Below we’ve outlined characteristics of a challenge where a network could be particularly valuable and those situations where it may not be as powerful. Review this to gain a better understanding of the nature of the challenge you’re facing and if a network may be an effective tool. Whatever your conclusions, hold them lightly, and return to double-check your thinking after you’ve learned more about the landscape and gauged the potential for starting or joining a network.

A likely fit

The problem you are trying to solve…

  • Has no single root cause and is connected to (or a symptom of) other problems
  • Is emergent and shifting, defying silver-bullet solutions
  • Could not be solved by any single organization, and lacks a clear or widely-agreed definition among the actors who could address it
  • Cuts across the domains in which the actors typically work (e.g., governmental jurisdiction, issue focus, or industry sector)

And any progress towards a solution will require…

  • The involvement of many actors, especially if they are from different sectors
  • More resources or capacity than any one actor could provide
  • A portfolio of interventions that work on many levers of change to address deep rooted causes
  • Working beyond the scope of any of the relevant actors—such as changing policies, structures, or other elements of the social system that surrounds them

An unlikely fit

The problem you are trying to solve…

  • Is well understood and involves a relatively simple solution
  • Exists in an organization or system that is entirely under one leader’s formal authority

And any progress towards a solution will require…

  • Work that requires little information exchange or coordination among the relevant actors
  • Hierarchical management and meaningful accountability to ensure that the relevant actors play their part
  • Replication of a clearly-defined program or practice
  • Execution by very few independent actors

The bigger and more complex the challenge, the more I think it needs some sort of a network.Shelly London, Poses Family Foundation
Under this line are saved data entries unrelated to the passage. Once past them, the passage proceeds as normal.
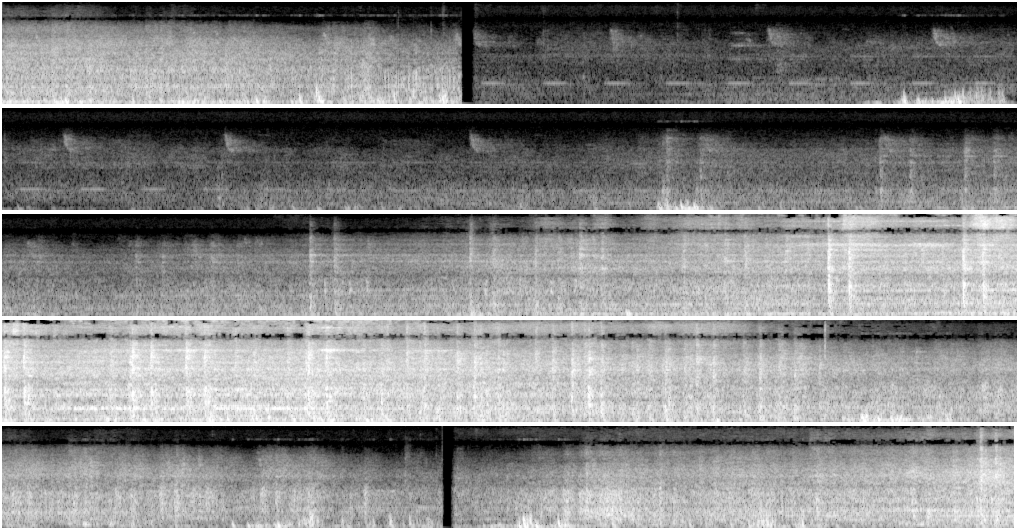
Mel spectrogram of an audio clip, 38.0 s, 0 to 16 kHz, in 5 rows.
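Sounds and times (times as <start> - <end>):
train passing: 0.0 - 3.4, 4.0 - 38.0
wheels clicking over rail joints: 22.4 - 32.1.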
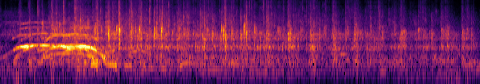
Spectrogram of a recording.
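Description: Audience applauding, loudest in the first second and tapering off over several seconds, with a few voices whooping near the start.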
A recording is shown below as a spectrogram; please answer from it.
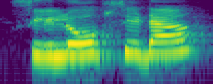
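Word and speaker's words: Psilopsida: अब ये 4 क्लासेस में है, सीलोपसिडा, लाइकोपसिडा, सीनोपसिडा, फिर लाइकोप, फिनोपसिडा, टेरोपसिडा, ठीक है। सब में साइनेट ये पी साइलेंट है, जिसमें जिसमें पी आया है वो साइलेंट है।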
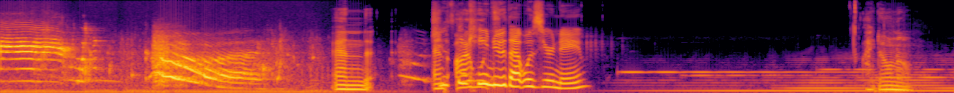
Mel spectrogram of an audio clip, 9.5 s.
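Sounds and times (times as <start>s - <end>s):
animal mimicking a human word through its blowhole: 0.2s - 3.0s
speech: 3.4s - 3.8s, 4.4s - 6.0s, 8.8s - 9.2s.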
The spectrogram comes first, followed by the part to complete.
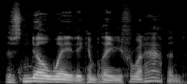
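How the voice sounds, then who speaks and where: A man voicing a bold, curious young woman who talks briskly and with determination in a game. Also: mid-range voice, animated, a little mellow, no echo, natural voice.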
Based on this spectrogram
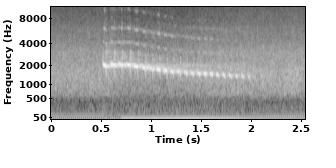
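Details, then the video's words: Ruddy kingfisher (Halcyon coromanda) giving one long rolling trill. It starts abruptly, then descends steadily in pitch over about one and a half seconds, with a pulsing, rattling quality and a quiet background. "赤翡翠/Ruddy Kingfisher"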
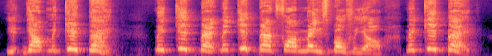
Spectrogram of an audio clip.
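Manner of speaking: high, loud mock order; imitating an officer yelling; shouted command. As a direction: yell it holding the mace. Rover shouting with mace.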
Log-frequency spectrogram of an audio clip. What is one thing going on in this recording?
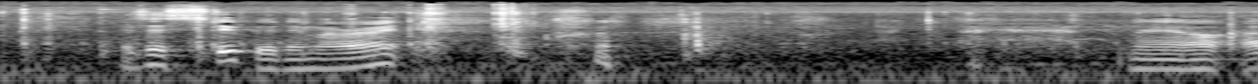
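A screwdriver scrapes and turns screws in a metal door latch.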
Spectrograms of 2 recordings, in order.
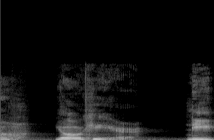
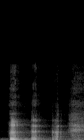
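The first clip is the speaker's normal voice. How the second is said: quiet chuckle; 5 semitones higher, 5 dB quieter than usual. Acted. Old man chuckles at memory.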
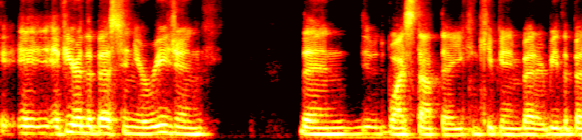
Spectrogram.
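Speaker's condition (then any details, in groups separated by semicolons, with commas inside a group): No condition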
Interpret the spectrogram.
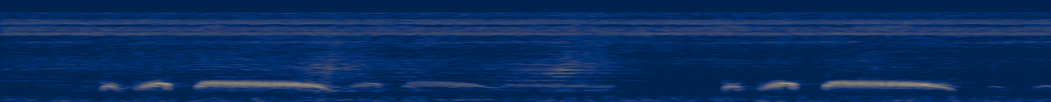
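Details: Spotted dove call used as a lure for wild doves: short double hoot, long level coo, then softer follow-on coos before the pattern repeats; low hum throughout.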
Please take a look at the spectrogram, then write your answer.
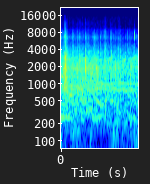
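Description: Applause from an audience for a group of grade 10 students at a school event, a steady patter of clapping with a few sharper claps near the start.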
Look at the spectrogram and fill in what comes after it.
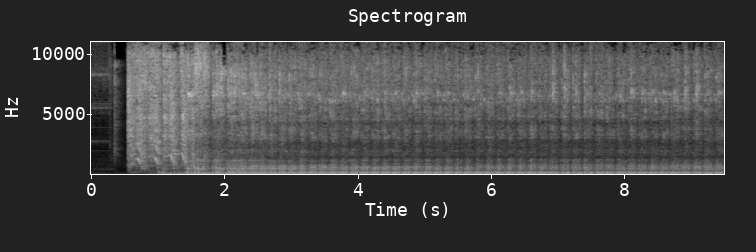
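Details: Harley Road Glide after teardown and rebuild (metal was found in the oil), with cylinders, exhaust and cam cover reinstalled: a quick crank, then it fires and settles into an even, loping potato-potato idle with no knock or tick. It runs normally.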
I don’t believe we could have achieved our goals [of producing rice varieties with value to poor consumers] without creating a network. No single institution had the capacity to work all the way from discovery to application in the field. Gary Toenniessen, the Rockefeller Foundation